Definition of group

Same as suit, predominantly in British terminology, i.e., in eight-ball either of the set of seven balls (reds or yellows) that must be cleared before potting the black. Generally used in the generic, especially in rulesets or articles, rather than colloquially by players.

24 Random Essential Billiards Terms

Same as follow (top spin).
The deciding match between two tied opponents. Compare hill, hill.
The heavy, finely milled rock (slate) that forms the bed of the table, beneath the cloth. Major slate suppliers for the billiards industry are Italy, Brazil and China. Some cheaper tables, and novelty tables designed for outdoor use, do not use genuine slate beds, but artificial materials such as Slatrol.
See two-shot carry.
Chiefly British: Same as shark (senses 1, 2). The term appears in lyrics from The Mikado (1884) in relation to billiards, and developed from sharper (in use by at least 1681, but now obsolete) meaning "hustler" but not specific to billiards.
In snooker, the highest-value colour ball on the table, being worth seven points. In some (especially American) snooker ball sets it is numbered "7" on its surface.
The black ball (usually numbered "8") in the eight-ball variant game blackball (and its variants); also the common British term for the slightly larger but otherwise identical 8 ball in a kelly pool set (a.k.a. American or WPA pool set).
A player who during the course of a tournament does not lose focus. Typically said of those players that regularly make it to the finals of a tournament.
When a player is playing flawlessly, just "cannot miss" and the game seems effortless.
Often times a protective finish is applied to a cue stick after construction.
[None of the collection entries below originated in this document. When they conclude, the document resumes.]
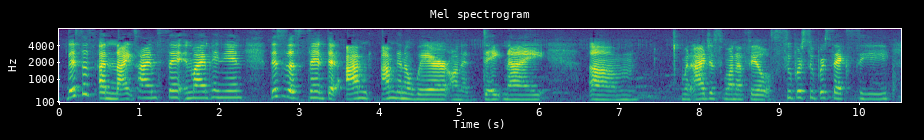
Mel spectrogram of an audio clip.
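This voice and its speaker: Bright-voiced chatty woman in her late 20s. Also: a little high, slight background noise. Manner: chatty, gushing, slangy. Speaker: beauty vlogger. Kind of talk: casual perfume review vlog.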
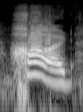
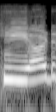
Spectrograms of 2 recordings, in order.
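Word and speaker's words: heard: इसे हम पढ़ेंगे morning H ई ही हर्ड इसे यर्ड नहीं पढ़ेंगे इसे क्या पढ़ेंगे हर्ड एच ई ए आर डी इसकी प्रोनंसिएशन है हर्ड आप इसकी स्पेलिंग जरूर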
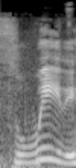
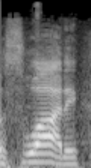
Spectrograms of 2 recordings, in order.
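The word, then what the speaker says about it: Saweetie: And here it is Juneteenth month, and he gonna offer Swati a niece $100,000 for a date. You talking about Sweetie? Yes, her name is Sweetie.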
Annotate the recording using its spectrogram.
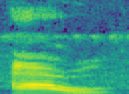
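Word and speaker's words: hour: a mais porém é na palavra hora em inglês que se pronuncia ao é o som vende uma vogal apesar da palavra começar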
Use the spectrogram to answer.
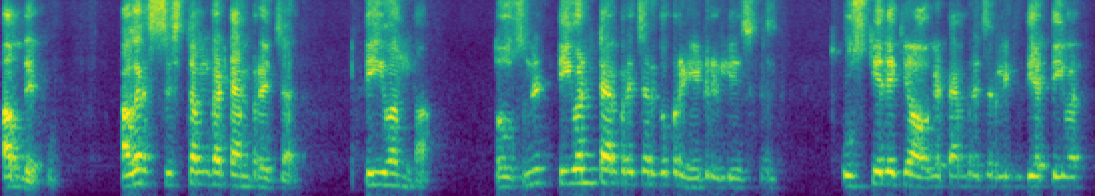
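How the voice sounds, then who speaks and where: A man's voice: a little high, expressive, a little fast, a little mellow, breathy edge, rough recording. A man teaching a live online chemistry lesson, patiently explaining step by step and calling his students kids.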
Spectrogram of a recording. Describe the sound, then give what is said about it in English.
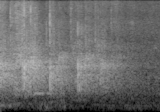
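A crowd applauds in a dense, steady patter of clapping, with a few sharper claps standing out before the whole round gradually fades quieter. “Hey, let's give him a round of applause.”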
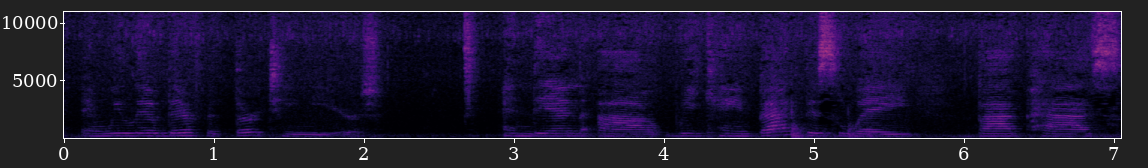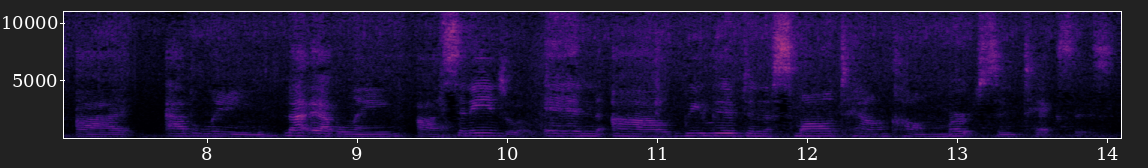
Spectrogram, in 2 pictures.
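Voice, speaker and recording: The speaker has a Southern US accent, a fairly slow pace and ordinary pitch variation. Audible room echo and noticeable background noise come through. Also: woman, medium pitch for a woman. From Louisiana, Ruston. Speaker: university administrator. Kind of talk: interview.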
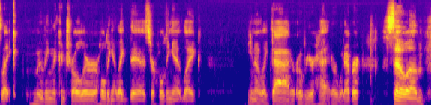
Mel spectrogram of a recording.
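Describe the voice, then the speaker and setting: A young man in casual chat, his voice cracking and squeaky, deep and stuffy from a cold, rambling with many ums and likes. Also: no room sound. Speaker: vlogger. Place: small room indoors.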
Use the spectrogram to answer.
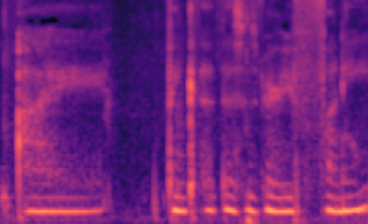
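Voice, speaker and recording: A woman speaks quietly. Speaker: book vlogger. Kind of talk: vlog diary. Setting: at home at night, voice memo. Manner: casual, filler-heavy.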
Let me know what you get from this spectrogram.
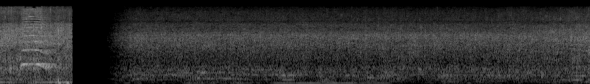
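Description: Chicken frying in hot oil: a steady, even sizzle. It cuts out for a moment just under a second in, then comes back and carries on.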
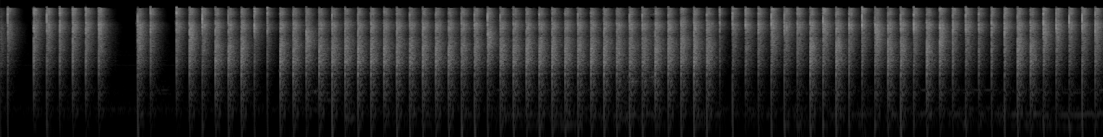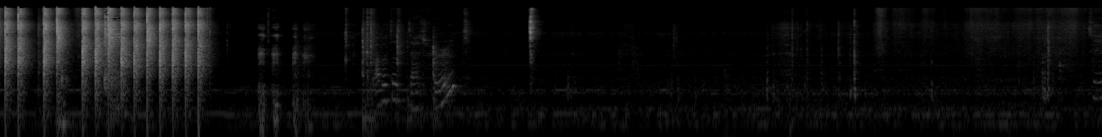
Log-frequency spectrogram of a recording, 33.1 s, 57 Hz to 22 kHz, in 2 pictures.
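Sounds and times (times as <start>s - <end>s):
electric sparks snapping: 0.0s - 19.9s.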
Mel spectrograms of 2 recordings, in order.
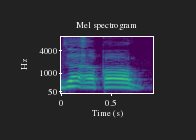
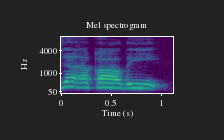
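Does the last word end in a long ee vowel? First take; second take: no; yes. First: The last word ends without a long ee vowel. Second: The last word ends with a long ee vowel. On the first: "فالأفصح حذف الياء" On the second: "ويجوز إثبات الياء"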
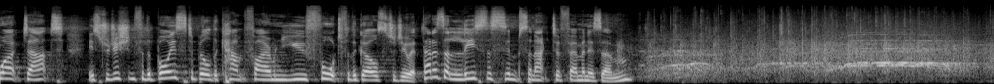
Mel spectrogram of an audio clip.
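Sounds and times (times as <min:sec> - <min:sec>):
speech: 0:00.0 - 0:06.9
crowd applauding: 0:06.3 - 0:09.9.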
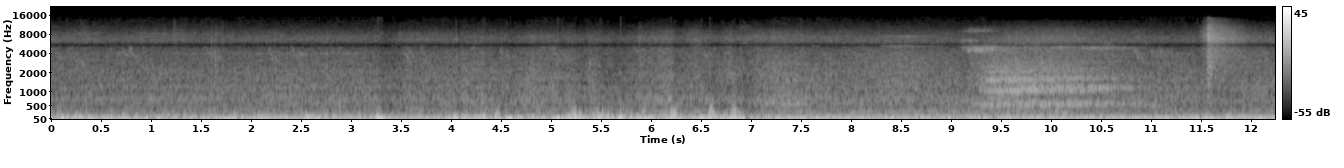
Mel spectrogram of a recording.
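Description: A truck engine rumbles on the street.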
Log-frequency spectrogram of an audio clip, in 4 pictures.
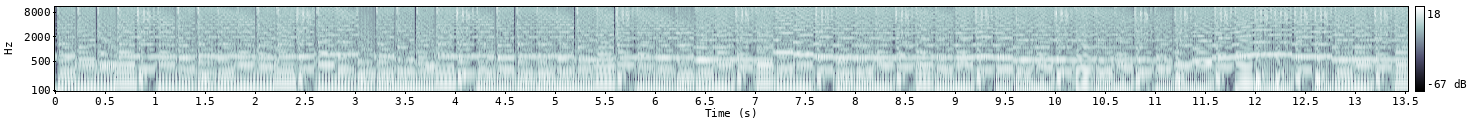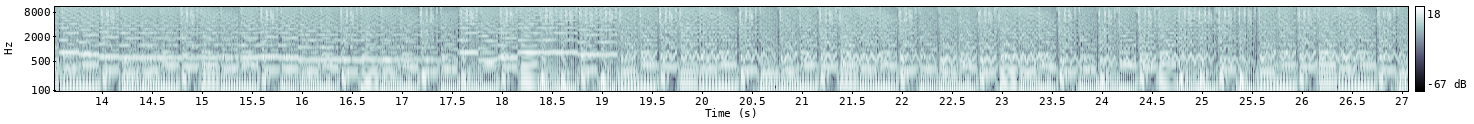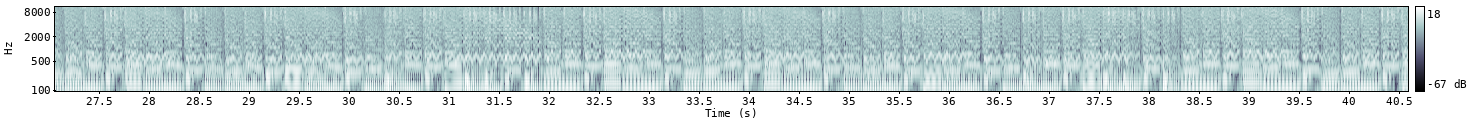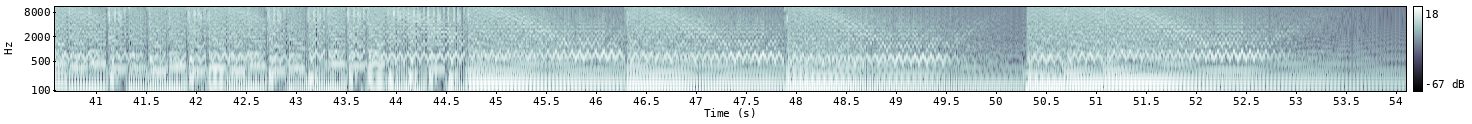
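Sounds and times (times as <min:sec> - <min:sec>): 
MOS6581R3 SID sound chip synthesizer tones: 0:00.0 - 0:54.0.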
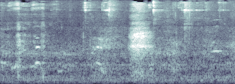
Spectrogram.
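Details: Two dogs, Dudley and Fred, playing indoors, one getting carried away; short high whimpering yips and snuffling breaths, with one louder squeal near the middle against a quiet room background.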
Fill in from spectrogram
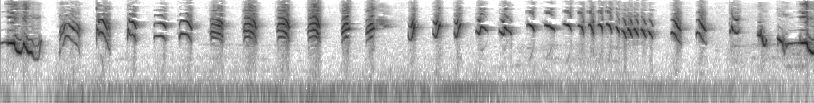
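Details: Black-naped oriole singing in tutoring material: a drawn-out falling whistle opens a long series of quick upswept and downswept chirps, about three per second, ending in a lower slurred whistle.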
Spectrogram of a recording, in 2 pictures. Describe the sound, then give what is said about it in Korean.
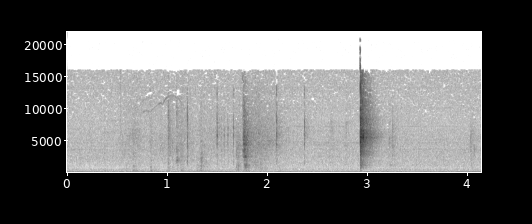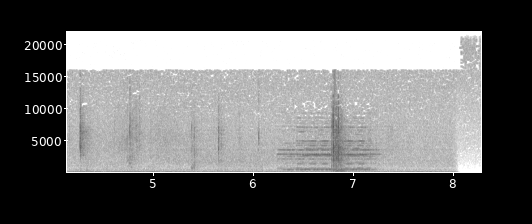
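A telephone rings once in a short electronic burst near the end, following scattered faint clicks and ticks over a low steady hum, with no voices, as a call is placed from another number to a phone connected to audio equipment. “제가 장비에 연결된 전화에 다른 번호로 전화를 걸어서 이야기하고 있습니다.”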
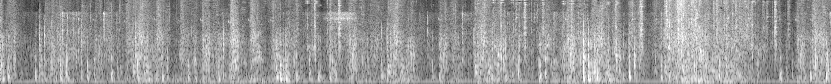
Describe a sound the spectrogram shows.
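Wooden walls and ramps snap into place in quick clattering bursts.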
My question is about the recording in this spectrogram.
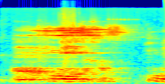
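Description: A man speaking into a cluster of microphones, his voice loud and close, with a short pause a little before the end.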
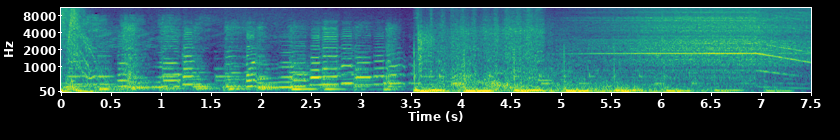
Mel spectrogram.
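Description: A short, loud burst of electric kitchen blender whirring cuts in midway through an upbeat musical jingle for the Radio G show Le mixeur, grinding harshly for about a second before the music carries on with a rising tone.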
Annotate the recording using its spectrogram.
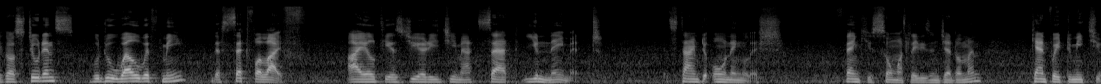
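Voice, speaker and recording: This man talks at a moderate pace with ordinary pitch variation. Light background noise sits behind him. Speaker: English tutor. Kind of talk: self-introduction promo talk. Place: home room. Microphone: studio mic.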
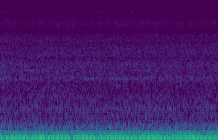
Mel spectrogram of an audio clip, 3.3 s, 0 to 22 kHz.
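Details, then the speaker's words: 2007 Jeep Commander 4.7 after idle air control valve replacement (had dipping idle and occasional stalls), first start while cold: deep, even rumble at slightly raised cold idle, steady pulses, no stumbles or knocks; idling well, expected to drop as it warms. "it's idling pretty good right now"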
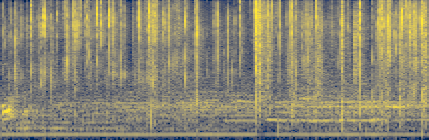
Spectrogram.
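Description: A small clear plastic wrapper crinkling and crackling in quick, irregular bursts as fingers pick it open to free a plastic ring.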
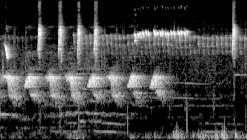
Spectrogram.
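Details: Master recording of a Javan tesia for songbird training, with a quick series of loud, buzzy, descending notes repeated about three times per second, sharp high ticks above, and a thin high trill.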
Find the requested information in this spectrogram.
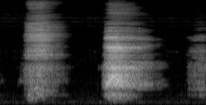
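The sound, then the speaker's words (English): Heavy breathing while catching breath: two long, loud breaths, then a shorter, fainter third, with no other sound. “I still need to catch my breath.”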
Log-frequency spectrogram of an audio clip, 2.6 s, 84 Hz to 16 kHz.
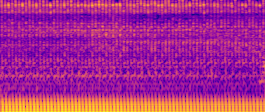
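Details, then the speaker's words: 1.6 HDi diesel after the loose, leaking injector was retightened: a steady, even idle with a rapid low pulse and smooth rhythm, no misses or knocks. "ça c'est un problème de l'injecteur qui été desserrée voulait bien resserré"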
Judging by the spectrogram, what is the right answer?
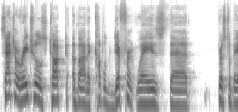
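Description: A man with a fairly high voice speaks at a moderate pace with lively intonation, recorded very cleanly against a silent background. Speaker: radio host. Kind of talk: radio DJ patter, jokey rock-and-roll hype. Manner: playful, enthusiastic.

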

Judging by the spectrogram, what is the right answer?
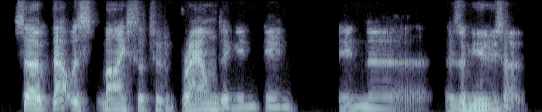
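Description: A bright, sharp tone with lively intonation comes through in a Mancunian accent at a very slow pace. The background is quiet. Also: man, medium pitch for a man. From Manchester, northern England. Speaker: musician and author. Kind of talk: casual chat. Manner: halting, many fillers and repeats.

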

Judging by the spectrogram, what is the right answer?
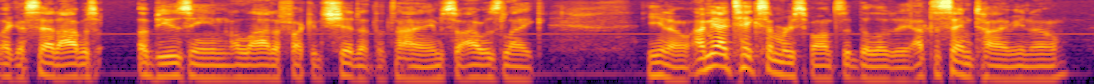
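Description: A man with an American accent, fairly low in pitch, at a fairly quick pace. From Los Angeles, US. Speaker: rock musician. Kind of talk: casual chat. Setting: studio.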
A UV polyurethane is common, and this helps to protect the cue from fading and dings.
The European Pocket Billard Federation is the European governing body for pocket billiards. EPBF is also one of the member organization of the WPA (World Pool Billard Association)
To apply chalk to the tip of your cue before a shot.
The desired angle that must be created between the path of the cue ball and the path of the object ball upon contact to pot the object ball. It is usually measured to the center of the pocket. See also aiming line.
Describing a difficult pot: "the awkward cueing makes this shot missable."
Modification of the rules and/or scoring of a game to enable players of variable abilities to compete on a more even playing field. Examples of handicapping include spotting balls and giving games on the wire to an opponent. In league play, other forms of handicapping include awarding compensating points to a lesser-skilled team, or using numerical player ranking systems to adjust final scores between opponents of different skill levels.
In snooker, the highest-value baulk colour, worth 4 points.
Slang for a mechanical bridge.
This is a shot that is meant to remove one of your opponent's balls that lies near their pocket in the game of one pocket.
A highly abrasive tip tool used to shape an unreasonably flat new cue tip, or misshapen old one, into a more usable, consistently curved profile, most commonly the curvature of a nickel or dime (or equivalently sized non-US/Canadian coin) for larger and smaller pool tips, respectively. Similar to a scuffer, but deeper and rougher.
Cueing and timing the balls well; in good form, where pocketing (potting), safety and clarity of thinking seem to come easily.
This is a timing device for monitoring and restricting shot times for a player.
A combination shot, where hitting the first ball rubs it against the center connecting line of two frozen object balls throwing the second out.
A geometric form, usually aluminum, wooden or plastic, used to assist in setting up balls in games like eight-ball, nine-ball, and snooker. The rack allows for more consistently tight grouping of balls, which is necessary for a successful break shot. In most games a triangle-shaped rack capable of holding fifteen balls can be employed, even if the game calls for racking less than a full ball set, such as in the game of nine-ball. For further information, see the Rack (billiards) main article.
In some games, refers to a single frame.
This term refers to a low percentage one pocket shot.
Deviation of a ball from its initial direction of travel. Often the result of a poor-quality table and may be an artifact of the cloth, the bed, a ball with uneven weight distribution, or simply the floor the table stands on being uneven.